This version of 'representation' is often used interchangeably with 'visibility' too, as though getting to speak and being spoken about are the same thing. As an example, I could point to the moral panic in the US over 'critical race theory', led by people who think the Combahee River Collective is a band and Kimberlé Williams Crenshaw is Venus and Serena's sister who's only okay at tennis. Or I could point to the treatment Professor Priyamvada Gopal got from the Daily Mail, ostensibly because of things she ostensibly said in a series of faked tweets – but which, if anyone involved had actually read her book, Insurgent Empire, it was clear she wouldn't have said.. Or closer to home again, I could point to the Irish Times publishing a letter arguing for 'nuance' in the case of trans conversion therapy – having not written about activist Sophie Gwen Williams' death, or the role that the wait for appropriate trans healthcare played in it, or the struggle to access trans healthcare in Ireland more generally. (If you google 'Irish Times Sophie Gwen Williams', you get an article mentioning rugby player Shane Williams and then one mentioning Hayley Williams from Paramore). This is what it means to be hypervisible but hyporepresented, to be constantly spoken about but never spoken to, to never get to set the terms of the conversation about your experience, your needs, your desires, to have someone else's hypothetical fear weighed above your very real pain.

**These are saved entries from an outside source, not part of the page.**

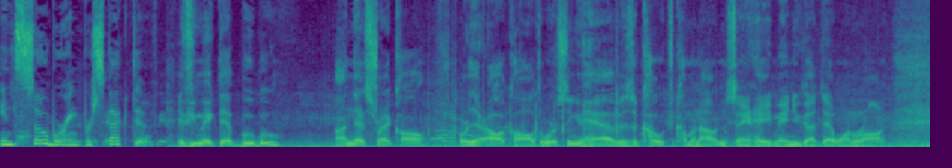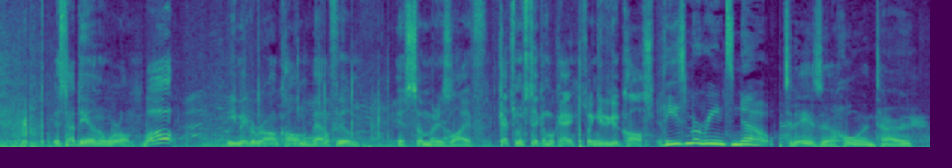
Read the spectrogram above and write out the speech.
in sobering perspective. If you make that boo boo on that strike call or that out call, the worst thing you have is a coach coming out and saying, hey, man, you got that one wrong. It's not the end of the world. Well, you make a wrong call on the battlefield, it's somebody's life. Catch them and stick them, okay? So I can give you good calls. These Marines know Today is a whole entire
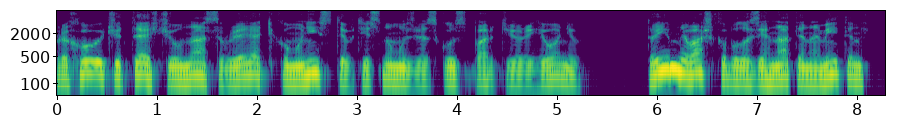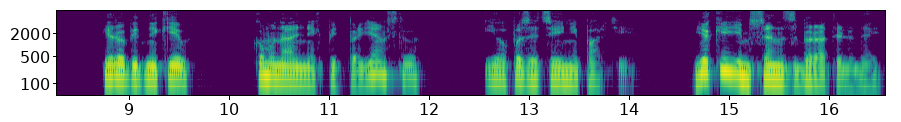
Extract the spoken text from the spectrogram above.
враховуючи те, що у нас руять комуністи в тісному зв'язку з партією регіонів то їм неважко було зігнати на мітинг і робітників комунальних підприємств і опозиційні партії. Який їм сенс збирати людей?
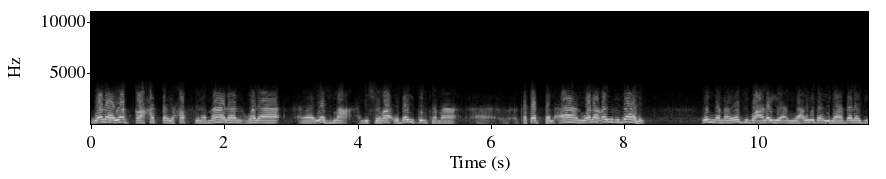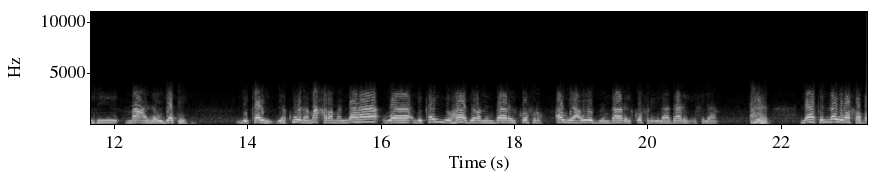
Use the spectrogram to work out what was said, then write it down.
ولا يبقى حتى يحصل مالا ولا آه، يجمع لشراء بيت كما آه، كتبت الآن ولا غير ذلك. إنما يجب عليه أن يعود إلى بلده مع زوجته لكي يكون محرما لها ولكي يهاجر من دار الكفر أو يعود من دار الكفر إلى دار الإسلام. لكن لو رفض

I've talked above about the experiences of queer people and racialised people in trying to be heard on their own terms, but I don't want to imply any specious parity between very different oppressions. There is, though, a structural similarity there, qualitative rather than quantitative, a homologous contour occurring at different scales. There's a bigger thought to extrapolate here. The fact of oppression might be universal, but the details are always local and particular. All that's common to different oppressions is that they demand attention to the ungeneralisable nuance of our lived situations in order to be fully understood. Arriving at any more comprehensive big picture requires cross-referencing our several parochialities, rather than trying to find some position from which to speak for everyone all the time.
Looked at this way, striving for meaningful representation isn't secondary to artmaking. They're complementary, unified. Both insist on the complexity of our world, of our communities, that we see them and deal with them as they actually are – rather than as we would like them to be.
This year's Dublin Fringe runs from September 11th - 26th - find out more here.
The views expressed here are those of the author and do not represent or reflect the views of RTÉ